Often, your developmental feedback will be consistent with their own self-reflection. When that’s true, tie them together with preambles like: “as you self-observed, ….”
Be sure to provide concrete examples. If you can’t think of one, use that as a flag to reconsider whether the intent behind the feedback truly matters.
In keeping with the context-setting goal of Step 4, always be clear in sharing why this feedback matters. Without that perspective, it could come off as unnecessary, picky, and unsafe.
Step 11. End on a Forward-Looking Collaborative Note.
It’s OK to keep your human side visible here. Feel out the situation and say what feels kind and supportive.
It’s usually helpful to end on an uplifting action-oriented collaborative note. This not only reinforces the partnership, but also helps solidify useful developmental connections.
Invite the recipient to reflect on any actions or accountability you—together—might want to take out of the discussion.
Validate the experience and let them know you appreciated the discussion and their willingness to be open to exploring new possibilities.
Share your mutual enthusiasm for what’s next.
The Bottom Line: Remember the Human Purpose of Feedback, and The Importance of Psychological Safety in Sharing It.
This might seem like a long or arduous process, but putting thought and care into human interactions is worth the time investment.
If your feedback isn’t well thought-out, contextualized, focused, and framed compassionately, you won’t have provided the psychological safety needed for real introspection, growth, and change.
And isn’t that the purpose of feedback?
How does this resonate for you?
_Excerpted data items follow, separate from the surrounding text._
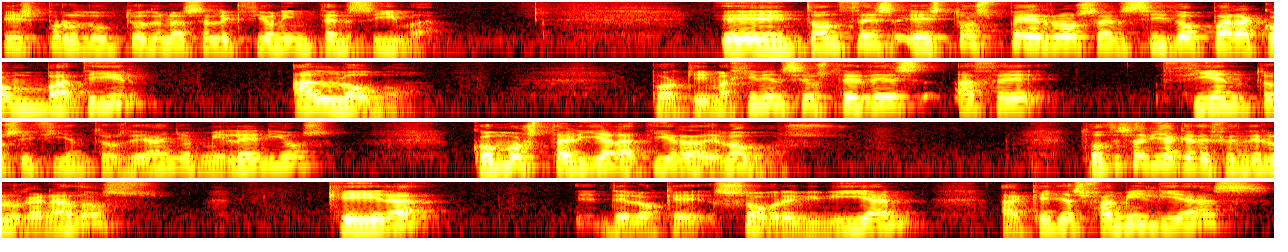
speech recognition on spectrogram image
es producto de una selección intensiva. Eh, entonces, estos perros han sido para combatir al lobo. Porque imagínense ustedes, hace cientos y cientos de años, milenios, cómo estaría la tierra de lobos. Entonces había que defender los ganados, que era de lo que sobrevivían aquellas familias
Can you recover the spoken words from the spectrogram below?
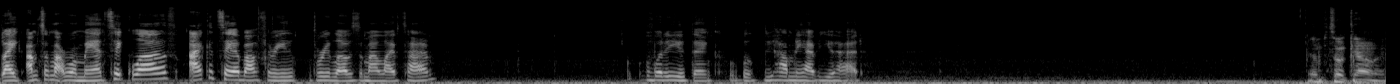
Like I'm talking about romantic love. I could say about three three loves in my lifetime. What do you think? How many have you had? I'm still counting.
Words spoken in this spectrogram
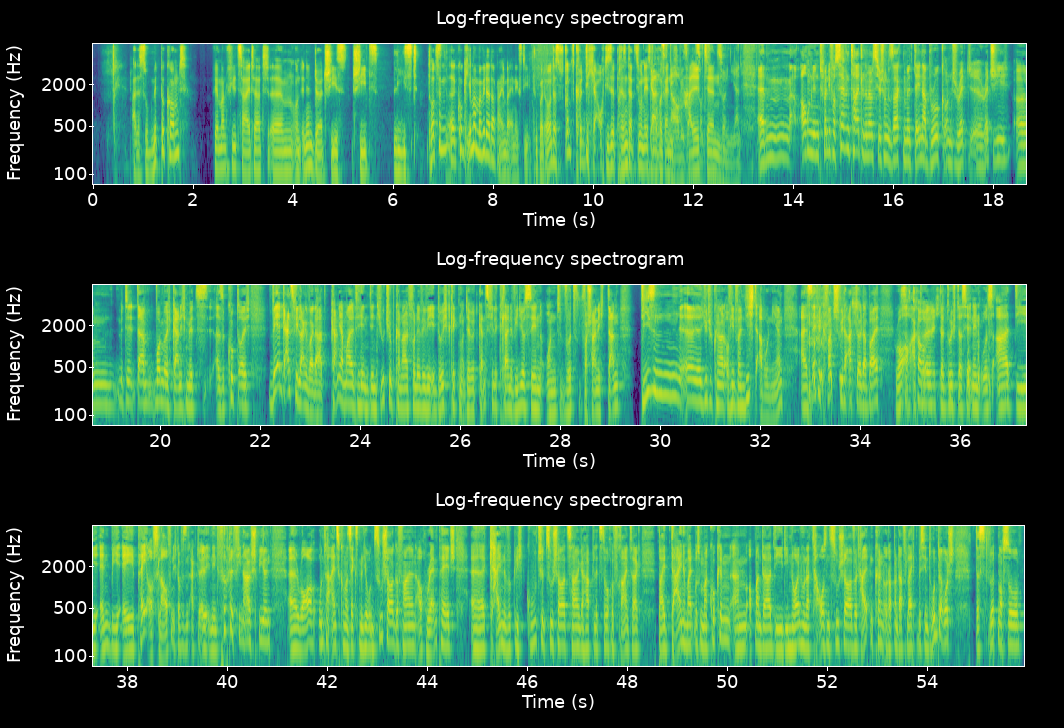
alles so mitbekommt, wenn man viel Zeit hat ähm, und in den Dirt Sheets, Sheets liest. Trotzdem äh, gucke ich immer mal wieder da rein bei NXT 2.0. Und das sonst könnte ich ja auch diese Präsentation nächste Ganz Woche gar genau, nicht halten. Funktionieren. Ähm, auch um den 24-7-Titel, wir haben es hier schon gesagt, mit Dana Brooke und Reg, äh, Reggie, ähm, mit da wollen wir euch gar nicht mit, also guckt euch, wer ganz viel Langeweile hat, kann ja mal den, den YouTube-Kanal von der WWE durchklicken und der wird ganz viele kleine Videos sehen und wird wahrscheinlich dann diesen äh, YouTube-Kanal auf jeden Fall nicht abonnieren. Also sehr viel Quatsch wieder aktuell dabei. Raw auch aktuell traurig. dadurch, dass ja in den USA die NBA Playoffs laufen. Ich glaube, wir sind aktuell in den Viertelfinalspielen. Äh, Raw unter 1,6 Millionen Zuschauer gefallen. Auch Rampage äh, keine wirklich gute Zuschauerzahl gehabt letzte Woche Freitag. Bei Dynamite muss man mal gucken, ähm, ob man da die die 900.000 Zuschauer wird halten können oder ob man da vielleicht ein bisschen drunter rutscht. Das wird noch so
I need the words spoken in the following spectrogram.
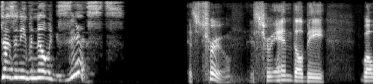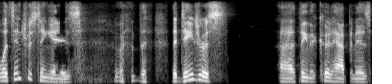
doesn't even know exists. It's true. It's true. And they'll be, well, what's interesting is the, the dangerous uh, thing that could happen is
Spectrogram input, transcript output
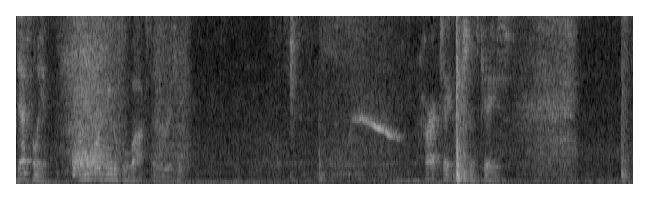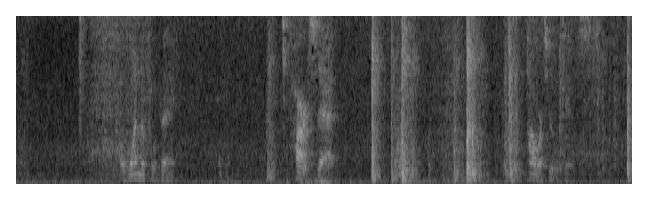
definitely a more beautiful box than original. Hart Technicians case, a wonderful thing. Hart Stack power tool case.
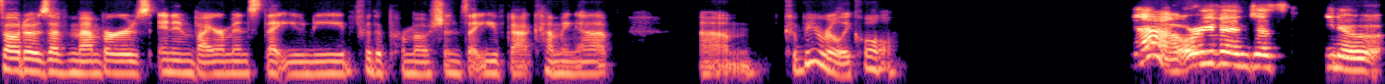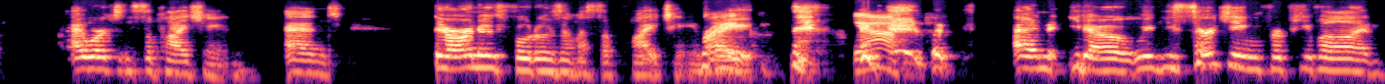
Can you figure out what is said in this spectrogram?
photos of members in environments that you need for the promotions that you've got coming up um, could be really cool. Yeah, or even just you know, I worked in supply chain, and there are no photos of a supply chain, right? right? Yeah. and you know we'd be searching for people and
Feel free to post thoughts in the comments or on social media.
2. Adapted from Acceptance & Commitment Therapy (ACT) workshops (credit: Teresa Valliere, LCSW, LADC, CCS).